[[ Exercise data, beginning ]]

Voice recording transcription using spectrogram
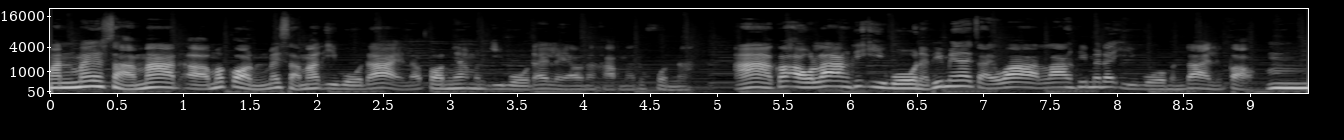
มันไม่สามารถเมื่อก่อนไม่สามารถ evo ได้ แล้วตอนนี้มัน evo ได้แล้วนะครับนะทุกคนนะอ่าก็เอาร่างที่ evo เนี่ยพี่ไม่แน่ใจว่าร่างที่ไม่ได้ evo มันได้หรือเปล่าอืม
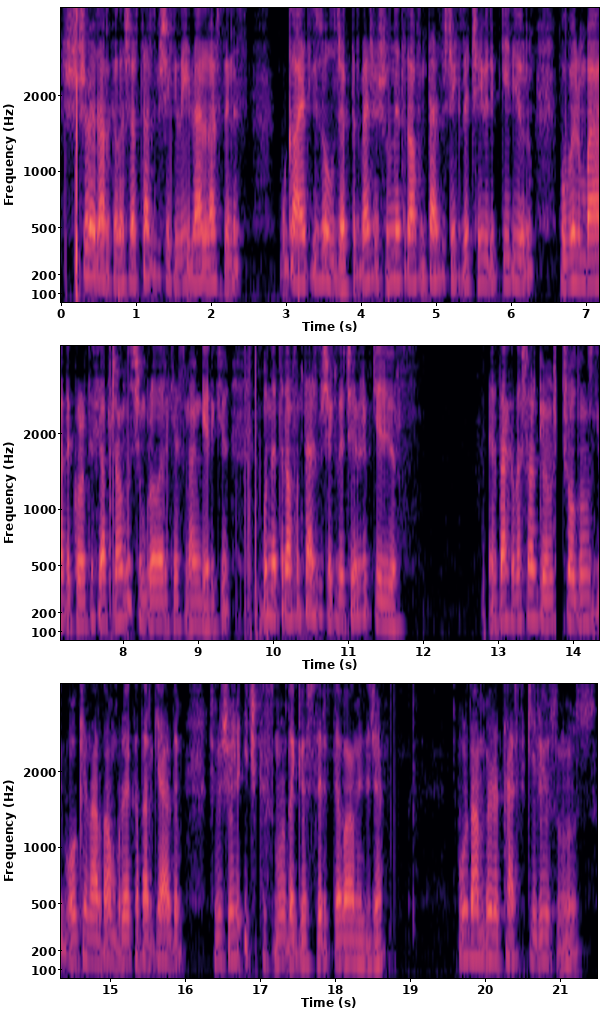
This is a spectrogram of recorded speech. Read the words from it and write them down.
Şöyle arkadaşlar ters bir şekilde ilerlerseniz bu gayet güzel olacaktır. Ben şimdi şunun etrafını ters bir şekilde çevirip geliyorum. Bu bölüm bayağı dekoratif yapacağımız için buraları kesmem gerekiyor. Bunun etrafını ters bir şekilde çevirip geliyorum. Evet arkadaşlar görmüş olduğunuz gibi o kenardan buraya kadar geldim. Şimdi şöyle iç kısmını da gösterip devam edeceğim. Buradan böyle ters geliyorsunuz.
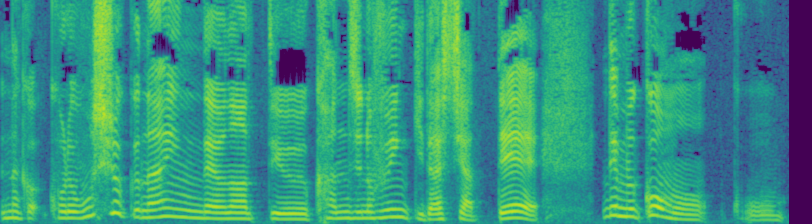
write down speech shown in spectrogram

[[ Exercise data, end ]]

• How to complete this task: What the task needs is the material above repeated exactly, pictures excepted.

• Answer to the problem:
Voice recording transcription using spectrogram
มันไม่สามารถเมื่อก่อนไม่สามารถ evo ได้ แล้วตอนนี้มัน evo ได้แล้วนะครับนะทุกคนนะอ่าก็เอาร่างที่ evo เนี่ยพี่ไม่แน่ใจว่าร่างที่ไม่ได้ evo มันได้หรือเปล่าอืม
This is a spectrogram of recorded speech. Read the words from it and write them down.
Şöyle arkadaşlar ters bir şekilde ilerlerseniz bu gayet güzel olacaktır. Ben şimdi şunun etrafını ters bir şekilde çevirip geliyorum. Bu bölüm bayağı dekoratif yapacağımız için buraları kesmem gerekiyor. Bunun etrafını ters bir şekilde çevirip geliyorum. Evet arkadaşlar görmüş olduğunuz gibi o kenardan buraya kadar geldim. Şimdi şöyle iç kısmını da gösterip devam edeceğim. Buradan böyle ters geliyorsunuz.
write down speech shown in spectrogram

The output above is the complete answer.